Durability of Cement-Based Materials

Although cement-based materials such as concrete are widely used in the construction industry, we are still facing important durability issues. Corrosion of reinforcement in concrete due to chloride exposure, Alkali-silica reactions, freeze-thaw damages are some examples of durability issues decreasing the service life of structures and increasing their life cycle costs due to increased maintenance and rehabilitation.

Recent and Current Research

Flowable Fill Containing Quarry Limestone Quarry Fines as a Backfill Material

Principal Investigator(s): Ceki Halmen, Ph.D.
Funded by: University of Missouri Research Board (UMRB)
Goal: Bridge approach slabs are reinforced slabs, placed between bridge abutments and approach pavements, to mitigate the effects of changing support conditions. Excessive settlement and cracking of approach slabs due to local compression of compacted embankment soils at the bridge/pavement interface is a major issue. This study aims to develop flowable fill mixtures comprised of quarry fines as an alternative to compacted soils.

Chloride Limits in Fresh Concrete

Principal Investigator(s): Ceki Halmen, Ph.D.
Goal: Chloride induced corrosion of steel reinforcement in concrete is a major problem. Therefore there are strict limits on the chloride content of materials that will be used in concrete mixtures. These limits are typically defined as a percentage of cement weight, however, with the increased use of supplementary cementitious materials the definition of chloride limits based on cement content may be unnecessarily restrictive. This study evaluates validity of chloride limits in fresh concrete and their definition as a weight percentage of cement.

Controlled Low Strength Materials (CLSM) for Bridge Approach Slabs

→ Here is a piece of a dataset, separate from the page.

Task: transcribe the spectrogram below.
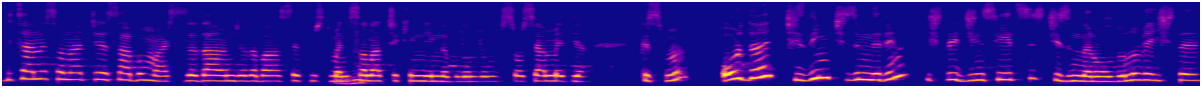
bir tane sanatçı hesabım var size daha önce de bahsetmiştim. Hani hı hı. sanatçı kimliğimde bulunduğum bir sosyal medya kısmı. Orada çizdiğim çizimlerin işte cinsiyetsiz çizimler olduğunu ve işte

Principal Investigator(s): Ganesh Thiagarajan, Ph.D., P.E.
Researcher: Ceki Halmen, Ph.D.
Funded by: Missouri Department of Transportation (MoDOT)
Goal: Cracking of bridge approach slabs due to settlement of soils is a major problem. In this study, CLSM is being evaluated as an alternative to compacted granular materials to support bridge approach slabs.